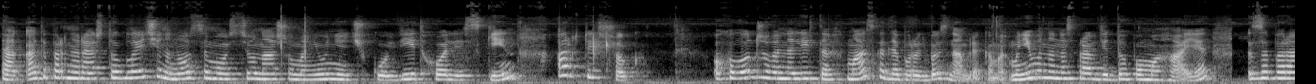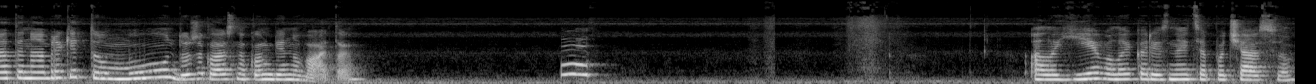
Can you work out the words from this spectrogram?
Так, а тепер на решту обличчя наносимо ось цю нашу манюнічку від Holy Skin Artichoke. Охолоджувальна ліфтинг маска для боротьби з набряками. Мені вона насправді допомагає забирати набряки, тому дуже класно комбінувати. Але є велика різниця по часу.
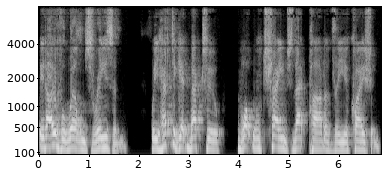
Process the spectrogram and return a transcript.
It overwhelms reason we have to get back to what will change that part of the equation.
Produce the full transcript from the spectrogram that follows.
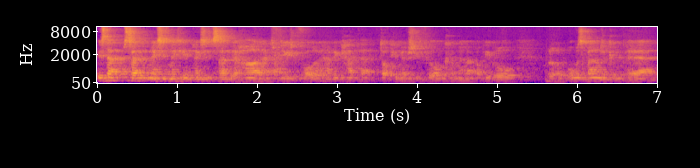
Is that slightly, makes it, makes it, makes it slightly a hard act for you to follow, having had that documentary film come out? Are people almost bound to compare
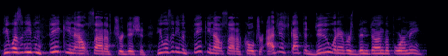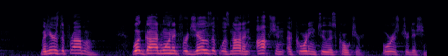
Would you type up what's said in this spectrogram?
He wasn't even thinking outside of tradition. He wasn't even thinking outside of culture. I just got to do whatever's been done before me. But here's the problem what God wanted for Joseph was not an option according to his culture or his tradition.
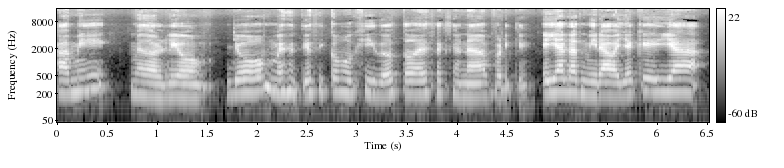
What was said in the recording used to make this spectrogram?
a mí me dolió. Yo me sentí así como Jido, toda decepcionada porque ella la admiraba, ya que ella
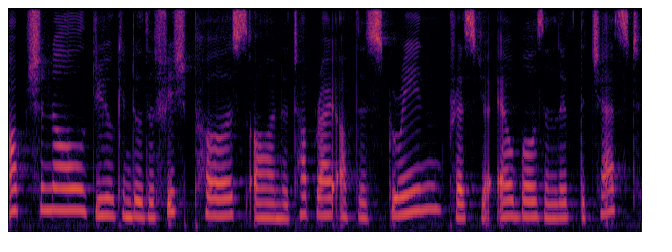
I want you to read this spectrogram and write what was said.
Optional, you can do the fish pose on the top right of the screen. Press your elbows and lift the chest.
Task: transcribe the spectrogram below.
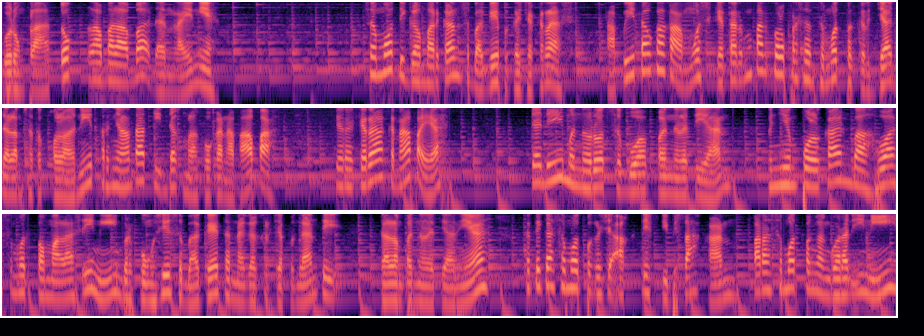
burung pelatuk, laba-laba, dan lainnya. Semut digambarkan sebagai pekerja keras, tapi tahukah kamu sekitar 40% semut bekerja dalam satu koloni ternyata tidak melakukan apa-apa? Kira-kira kenapa ya? Jadi menurut sebuah penelitian, menyimpulkan bahwa semut pemalas ini berfungsi sebagai tenaga kerja pengganti. Dalam penelitiannya, ketika semut pekerja aktif dipisahkan, para semut pengangguran ini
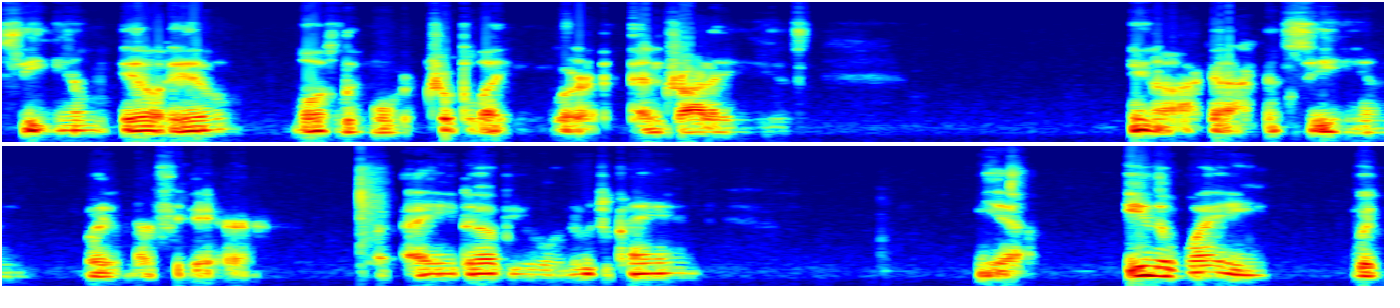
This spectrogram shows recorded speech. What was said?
CMLL, mostly more AAA, where Andrade is. You know, I can I can see him with Murphy there. But AEW or New Japan, yeah. Either way, with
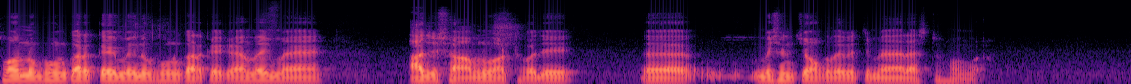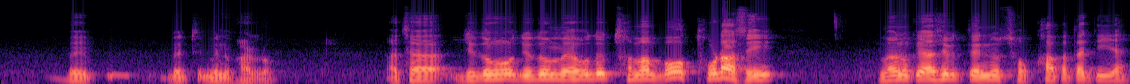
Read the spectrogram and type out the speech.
ਤੁਹਾਨੂੰ ਫੋਨ ਕਰਕੇ ਮੈਨੂੰ ਫੋਨ ਕਰਕੇ ਕਹਿੰਦਾ ਵੀ ਮੈਂ ਅੱਜ ਸ਼ਾਮ ਨੂੰ 8 ਵਜੇ ਮਿਸ਼ਨ ਚੌਂਕ ਦੇ ਵਿੱਚ ਮੈਂ ਅਰੈਸਟ ਹੋਊਂਗਾ। ਵੀ ਵਿੱਚ ਮੈਨੂੰ ਫੜ ਲਓ। ਅੱਛਾ ਜਦੋਂ ਜਦੋਂ ਮੈਂ ਉਹਦੇ ਸਮਾਂ ਬਹੁਤ ਥੋੜਾ ਸੀ ਮੈਂ ਉਹਨੂੰ ਕਿਹਾ ਸੀ ਵੀ ਤੈਨੂੰ ਸੌਖਾ ਪਤਾ ਕੀ ਹੈ?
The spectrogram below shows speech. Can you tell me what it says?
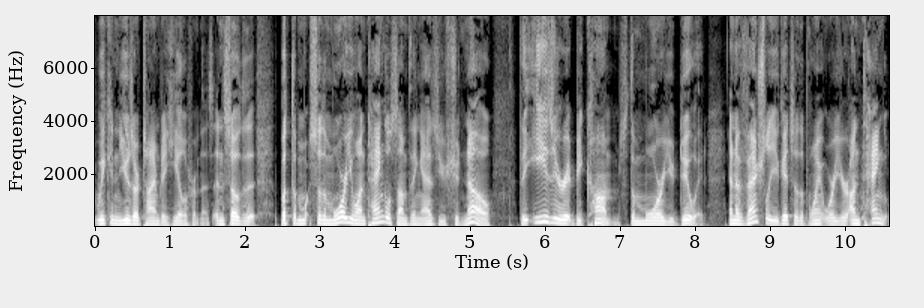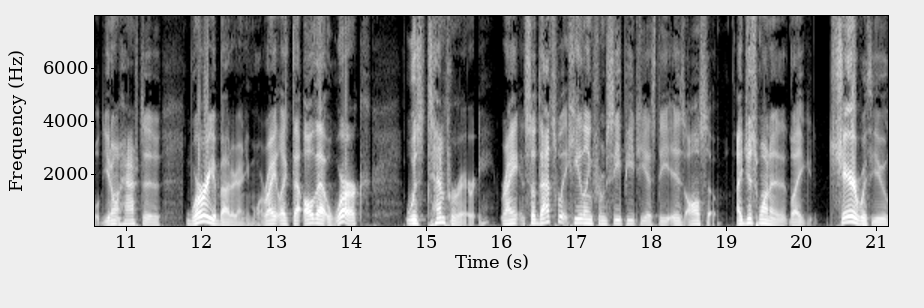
we can use our time to heal from this. And so the but the so the more you untangle something, as you should know, the easier it becomes. The more you do it, and eventually you get to the point where you're untangled. You don't have to worry about it anymore, right? Like that all that work was temporary, right? So that's what healing from CPTSD is also. I just want to like share with you,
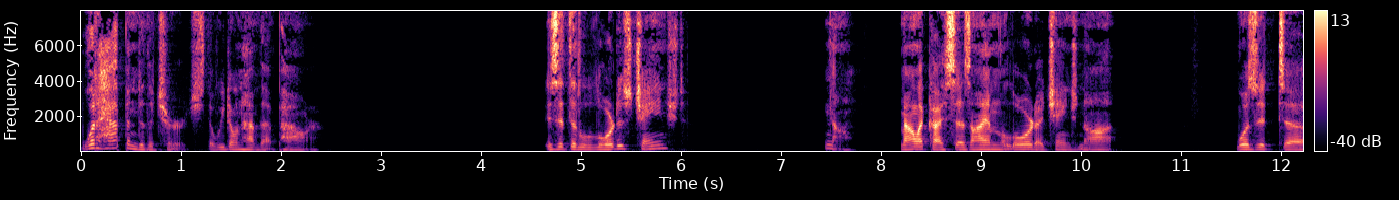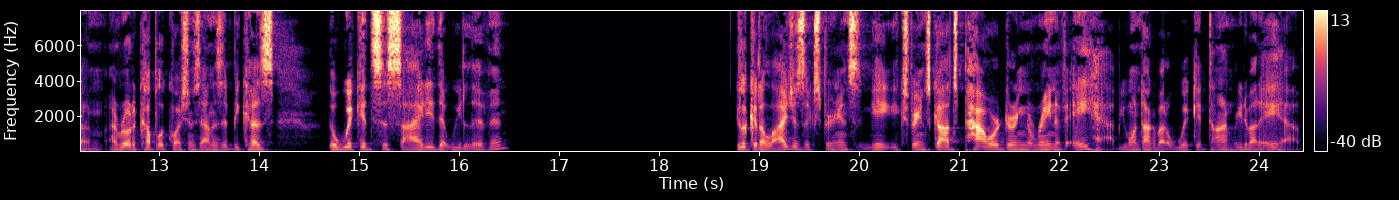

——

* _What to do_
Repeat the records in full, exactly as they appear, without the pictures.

* _The completed task_
Can you work out the words from this spectrogram?
Так, а тепер на решту обличчя наносимо ось цю нашу манюнічку від Holy Skin Artichoke. Охолоджувальна ліфтинг маска для боротьби з набряками. Мені вона насправді допомагає забирати набряки, тому дуже класно комбінувати. Але є велика різниця по часу.
Process the spectrogram and return a transcript.
It overwhelms reason we have to get back to what will change that part of the equation.
Produce the full transcript from the spectrogram that follows.
Is that slightly, makes it, makes it, makes it slightly a hard act for you to follow, having had that documentary film come out? Are people almost bound to compare
Would you type up what's said in this spectrogram?
He wasn't even thinking outside of tradition. He wasn't even thinking outside of culture. I just got to do whatever's been done before me. But here's the problem what God wanted for Joseph was not an option according to his culture or his tradition.
What was said in the recording used to make this spectrogram?
a mí me dolió. Yo me sentí así como Jido, toda decepcionada porque ella la admiraba, ya que ella
I want you to read this spectrogram and write what was said.
Optional, you can do the fish pose on the top right of the screen. Press your elbows and lift the chest.
Task: transcribe the spectrogram below.
burung pelatuk, laba-laba, dan lainnya. Semut digambarkan sebagai pekerja keras, tapi tahukah kamu sekitar 40% semut bekerja dalam satu koloni ternyata tidak melakukan apa-apa? Kira-kira kenapa ya? Jadi menurut sebuah penelitian, menyimpulkan bahwa semut pemalas ini berfungsi sebagai tenaga kerja pengganti. Dalam penelitiannya, ketika semut pekerja aktif dipisahkan, para semut pengangguran ini
This spectrogram shows recorded speech. What was said?
CMLL, mostly more AAA, where Andrade is. You know, I can I can see him with Murphy there. But AEW or New Japan, yeah. Either way, with
Read the spectrogram and type out the speech.
ਤੁਹਾਨੂੰ ਫੋਨ ਕਰਕੇ ਮੈਨੂੰ ਫੋਨ ਕਰਕੇ ਕਹਿੰਦਾ ਵੀ ਮੈਂ ਅੱਜ ਸ਼ਾਮ ਨੂੰ 8 ਵਜੇ ਮਿਸ਼ਨ ਚੌਂਕ ਦੇ ਵਿੱਚ ਮੈਂ ਅਰੈਸਟ ਹੋਊਂਗਾ। ਵੀ ਵਿੱਚ ਮੈਨੂੰ ਫੜ ਲਓ। ਅੱਛਾ ਜਦੋਂ ਜਦੋਂ ਮੈਂ ਉਹਦੇ ਸਮਾਂ ਬਹੁਤ ਥੋੜਾ ਸੀ ਮੈਂ ਉਹਨੂੰ ਕਿਹਾ ਸੀ ਵੀ ਤੈਨੂੰ ਸੌਖਾ ਪਤਾ ਕੀ ਹੈ?
The spectrogram below shows speech. Can you tell me what it says?
we can use our time to heal from this. And so the but the so the more you untangle something, as you should know, the easier it becomes. The more you do it, and eventually you get to the point where you're untangled. You don't have to worry about it anymore, right? Like that all that work was temporary, right? So that's what healing from CPTSD is also. I just want to like share with you,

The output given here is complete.